Like everywhere else, Oslo has had movie posters up for weeks announcing “Alt Ender” for Harry Potter. One of the strangest things about traveling as an American citizen is that—as far as billboards and media are concerned—you could be in some strange town a few miles down the road rather than a strange country. As it got closer to the release date, the signs multiplied (almost magically one might say).
I wasn’t really planning on seeing any movies while I was away for the summer—certainly not in Norway. It’s about as expensive as everyone said it would be; more for some things. But when everyone started talking about The Deathly Hallows, Part 2, first on Facebook and then all around me, I started wanting to see it. By the time I got back to the United States in late August, the hype would be all be over. Tickets to a normal movie are twenty dollars in Oslo; for the first few days after a film opens, they’re twenty-five. That was a powerful dissuasion.
But I ended up seeing it anyway. The movie was in 3-D and, in Europe, it opens two days earlier than in the United States. Rather than being behind everybody back home, I’d have the pleasure of seeing a Facebook status saying something like, “Can’t wait for the final HP tonight at midnight!!” and commenting with a quick, “The movie’s great.” A month abroad has not stamped out the All-American desire to be first in all things.
My cousin and I bought the tickets and paid about thirty dollars each (3D glasses in the style of Harry Potter’s—sans tape—were not included in the ticket price). In Norway, you choose your seat at the time of purchase so we were in the eighteenth row, two from the very back of the theater. The movie itself raced between being funny and dramatic, sometimes cringingly sweet. There were three or four moments where the theater audience burst into loud applause or laughter. I’ve never heard more than a handful of people clapping during any movie before. But when the movie was over—it was really over. The Final Ending, as the posters said.
The cast looked alarmingly young in the flashback sequences during Harry Potter og Dødstalismanene. How must I have looked back then? I was about ten-years-old when I got my first and second Harry Potter books at the same time. Say what you will about the series’ impact on literature or the quality of the directing or acting in the films—Harry Potter went on longer than I’ve committed myself to anything. Not a TV show, relationship, or address.
Harry-Potter-the-phenomenon has always been a bit of a mystery to me. I—along with many others—enjoyed them enough to wait in long lines and pay exorbitant sums collecting the hardcover books just so I could read them at the same time as everybody else. Except for Harry Potter (and now perhaps Twilight but I refuse to go there), no other book has had a hotly awaited release date in my life time.
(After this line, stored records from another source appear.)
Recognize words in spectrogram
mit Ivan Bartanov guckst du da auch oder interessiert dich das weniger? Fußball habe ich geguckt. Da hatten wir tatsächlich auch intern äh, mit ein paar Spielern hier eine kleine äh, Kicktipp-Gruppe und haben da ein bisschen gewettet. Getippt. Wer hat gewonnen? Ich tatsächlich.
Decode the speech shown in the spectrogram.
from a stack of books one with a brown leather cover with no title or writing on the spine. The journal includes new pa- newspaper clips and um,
The series didn’t bring the same sense of nostalgia for my childhood as books like The Little Prince or the old Disney movies. Harry Potter did something quite different: it was consistently there, every year, for the last eleven years of my life. And now it’s over.
What was rare about this series wasn’t the phenomenon of the long lines or the truck drivers who were ordered to deliver books without food or bathroom breaks. It was incredible that, today, something managed to capture the patience of multiple countries for thirteen years (counting from the 1997 release of the first book). That’s longer than most people have their dogs.
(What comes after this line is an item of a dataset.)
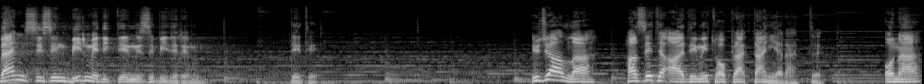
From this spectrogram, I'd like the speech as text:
ben sizin bilmediklerinizi bilirim, dedi. Yüce Allah, Hazreti Adem'i topraktan yarattı. Ona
My generation and I went from puberty into adulthood with Harry Potter. The summer of my first (highly dramatic) break up, I’d just moved to a city where I had no friends nearby. When Half-Blood Prince came out that July, it was the first day I’d not moped around in weeks (though I still stayed in bed all day reading). There may not be a “where were you when…” story for each book’s release but I do remember some of these occasions. My mother’s friend gave me the last book, The Deathly Hallows when I was seventeen. I read it on the pullout couch that was my home for the summer. Some of these things just stick.
And I wonder if there will be anything to take its place: a series that’s more than vampires and love; something with a story we can actually relate to, all of us. In all honesty, I’m not sure it could happen again. Maybe the only story that doesn’t go bad with time is that of someone who did better for himself, preferably in a rather spectacular way. A love story is always nice but you can’t draw out a relationship over thirteen years (as many television shows have discovered); there has to be something larger than that. That’s why, with this series, a gigantic number of people got involved.
I now say goodbye to Harry Potter—that small something that was always on next year’s media horizon. It all ended that much sooner in Norway than in New York or Wisconsin or California. I don’t envy them their last days of anticipation. I know what’s waiting: the world where we don’t clap in unison in a movie theater, where no one stands dutifully in line at a bookstore year after year, the world without something so simple as magic and fate to bring so many millions of people together.